The parable also teaches that eternal reward has nothing to do with material possessions. The rich man was “ ‘clothed in purple and fine linen and fared sumptuously every day’ ” (Luke 16:19, NKJV) but missed the essential of life: God. Where God is not recognized, fellow human beings are not noticed. The rich man’s sin was not in his richness but in his failure to recognize that God’s family is broader than he was prepared to accept.
There is no second chance for salvation after death. The second inescapable truth that Jesus teaches here is that there is no second chance for salvation after death. “It is appointed for men to die once, but after this the judgment” (Heb. 9:27, NKJV). Another point of this parable is to show people that we have been given enough evidence now, in this life, to make a conscious choice for or against God. Any theology that teaches some kind of “second chance” after death is a great deception.
The mission statement of Jesus that He came to seek and save that which was lost is an affirmation of a holistic ministry. He came to make men and women whole, to transform them physically, mentally, spiritually, and socially. Luke gives us two instances that illustrate how Jesus restored two broken men into wholeness. One was blind physically, the other spiritually; both were outcasts—one a beggar and the other a tax collector. But both men were candidates for Christ’s saving mission, and neither was beyond His heart or reach.
Mark names the man as Bartimaeus (Mark 10:46). He was a beggar outside of Jericho. Physically challenged, socially of no consequence, and poverty stricken, he suddenly found himself in the sweep of heaven’s wonder: “Jesus of Nazareth was passing by” (Luke 18:37, NKJV), and his faith surged upward to cry out, “ ‘Son of David, have mercy on me!’ ” (vs. 39, NKJV). Faith requires neither eyes nor ears, neither feet nor hands, but only a heart that connects to the Creator of the world.
Only Luke records the story of Zacchaeus, the last of Jesus’ many encounters with outcasts. Christ’s mission, to seek and save that which was lost, was gloriously fulfilled in this encounter with Zacchaeus. Zacchaeus was Jericho’s chief tax collector, a chief sinner in the judgment of the city’s Pharisees, but a chief sinner sought and saved by the Savior. What strange places and methods Jesus used to accomplish His mission: a sycamore tree, a curious man seeking to see who Jesus was, and a loving Lord commanding the man to come down, for He had a self-invited lunch appointment with him. But more important, Jesus had a delivery to make: “ ‘Today salvation has come to this house’ ” (Luke 19:9, NKJV), but not before Zacchaeus made things right (vs. 8).
Further Study: “By the lost sheep Christ represents not only the individual sinner but the one world that has apostatized and has been ruined by sin.”—Ellen G. White, Christ’s Object Lessons, p. 190.
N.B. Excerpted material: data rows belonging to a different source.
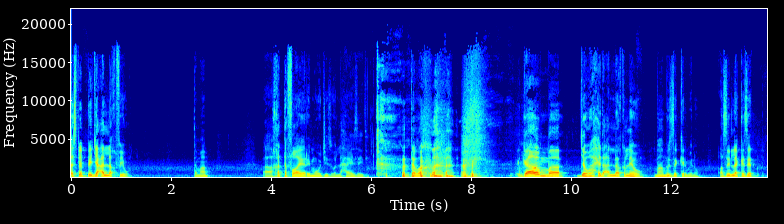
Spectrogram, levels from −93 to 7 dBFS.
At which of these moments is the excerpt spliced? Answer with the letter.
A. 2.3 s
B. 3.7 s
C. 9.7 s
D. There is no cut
C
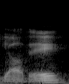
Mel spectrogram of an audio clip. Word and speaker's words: Yahweh: First of all, the title Lord, used by the Jews as a substitute for the name of God, Jehovah, or as scholars say, it should be probably pronounced Yahweh.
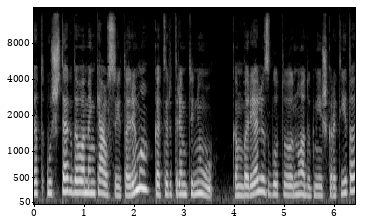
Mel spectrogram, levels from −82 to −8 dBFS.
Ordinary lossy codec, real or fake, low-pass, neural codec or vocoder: AAC, 48 kbps; real; 14.4 kHz; none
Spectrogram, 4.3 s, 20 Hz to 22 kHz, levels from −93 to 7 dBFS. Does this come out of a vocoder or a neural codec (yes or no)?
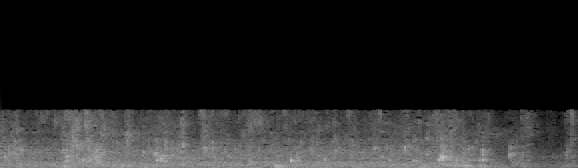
no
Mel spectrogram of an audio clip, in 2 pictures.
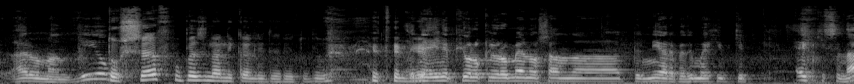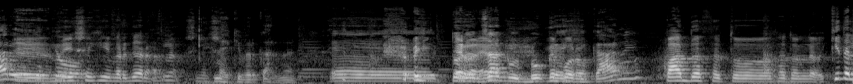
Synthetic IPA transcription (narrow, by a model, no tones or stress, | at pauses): ɐɾonmɐnðiot̪o̞se̞fpupe̞zinɐnikɐlit̪e̞ɾit̪ut̪ut̪ʰenineine̞pçoolokliɾo̞me̞nosɐnt̪e̞niɐɾepe̞ðimue̞çice | eçi̥cese̞nɐɾioenoeseçiveɾɡɐɾɐnesinneçi̥sneciveɾɡɐɾɐne | eeçt̪od͡zɐɡlbukeeboɾɾoikɐni | pɐnd̪ɐθɐt̪oθɐt̪o̞leocit̪ɐ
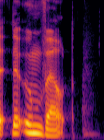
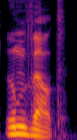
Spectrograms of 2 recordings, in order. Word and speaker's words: Umwelt: Yeah, it's the Umwelt. – Umwelt.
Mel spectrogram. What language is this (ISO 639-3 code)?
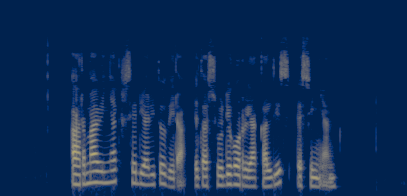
eus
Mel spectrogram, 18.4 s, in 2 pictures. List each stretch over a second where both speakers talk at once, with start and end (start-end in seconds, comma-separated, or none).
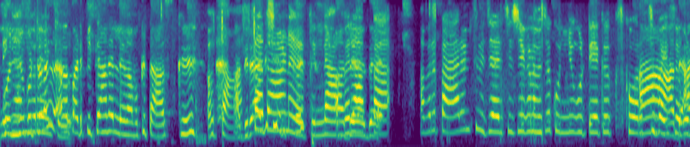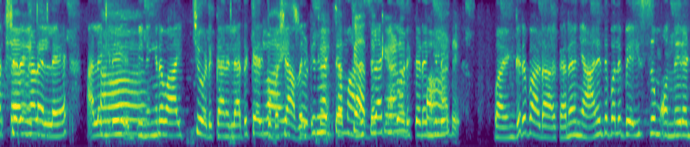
12.8-15.2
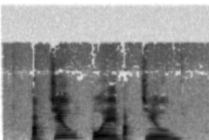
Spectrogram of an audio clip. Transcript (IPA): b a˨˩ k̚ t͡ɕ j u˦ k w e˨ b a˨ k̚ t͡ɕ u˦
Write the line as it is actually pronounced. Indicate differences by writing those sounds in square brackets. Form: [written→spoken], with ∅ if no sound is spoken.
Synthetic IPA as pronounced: b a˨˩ k̚ t͡ɕ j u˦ [k→p] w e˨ b a˨ k̚ t͡ɕ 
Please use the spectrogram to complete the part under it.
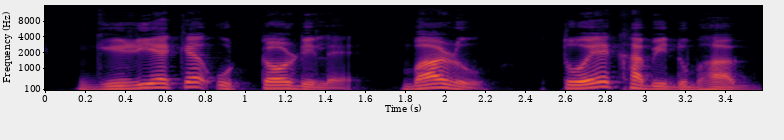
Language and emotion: Assamese, neutral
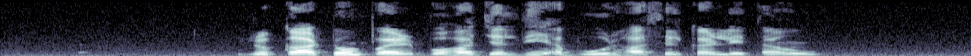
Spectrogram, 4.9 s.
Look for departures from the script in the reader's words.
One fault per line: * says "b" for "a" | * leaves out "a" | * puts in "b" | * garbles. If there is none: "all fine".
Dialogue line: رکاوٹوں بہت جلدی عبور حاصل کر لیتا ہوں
* puts in "پر"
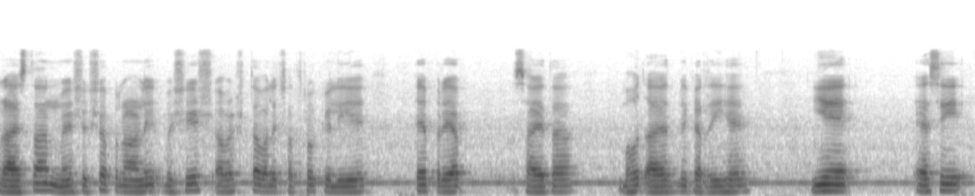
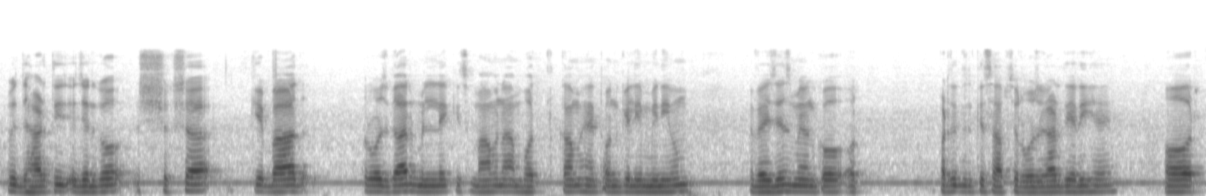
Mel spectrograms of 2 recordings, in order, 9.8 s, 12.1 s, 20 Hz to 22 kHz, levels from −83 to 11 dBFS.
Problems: constant background noise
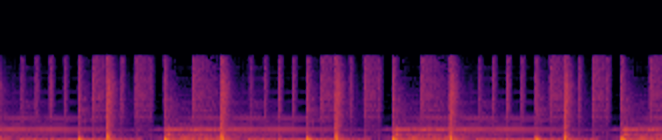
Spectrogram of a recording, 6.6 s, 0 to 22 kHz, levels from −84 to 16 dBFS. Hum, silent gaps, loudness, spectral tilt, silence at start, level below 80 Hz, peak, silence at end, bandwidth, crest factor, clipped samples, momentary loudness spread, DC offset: none; none; -26 LUFS; -4.5 dB/octave; 0 s; -36 dBFS; -4 dBFS; 0 s; 13.5 kHz; 22 dB; under 0.1%; 8 LU; 0.1%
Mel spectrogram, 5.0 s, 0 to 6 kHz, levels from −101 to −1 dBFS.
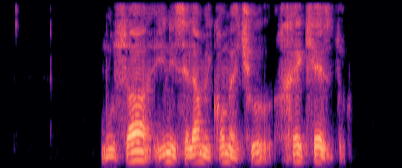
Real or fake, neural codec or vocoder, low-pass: real; none; 5.4 kHz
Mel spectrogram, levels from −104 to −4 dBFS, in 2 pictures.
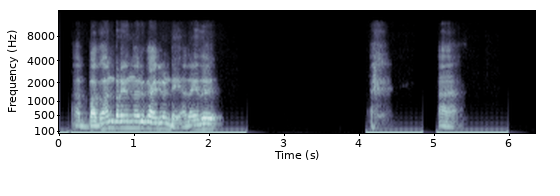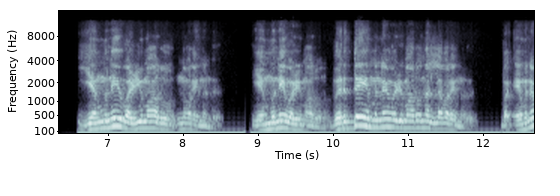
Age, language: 30-49, English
On the value of one soul: “The value of a soul, who can estimate? Would you know its worth, go to Gethsemane, and there watch with Christ through those hours of anguish, when He sweat as it were great drops of blood. Look upon the Saviour uplifted on the cross. . . . At the foot of the cross, remembering that for one sinner Christ would have laid down His life, you may estimate the value of a soul.”—Christ’s Object Lessons, p. 196.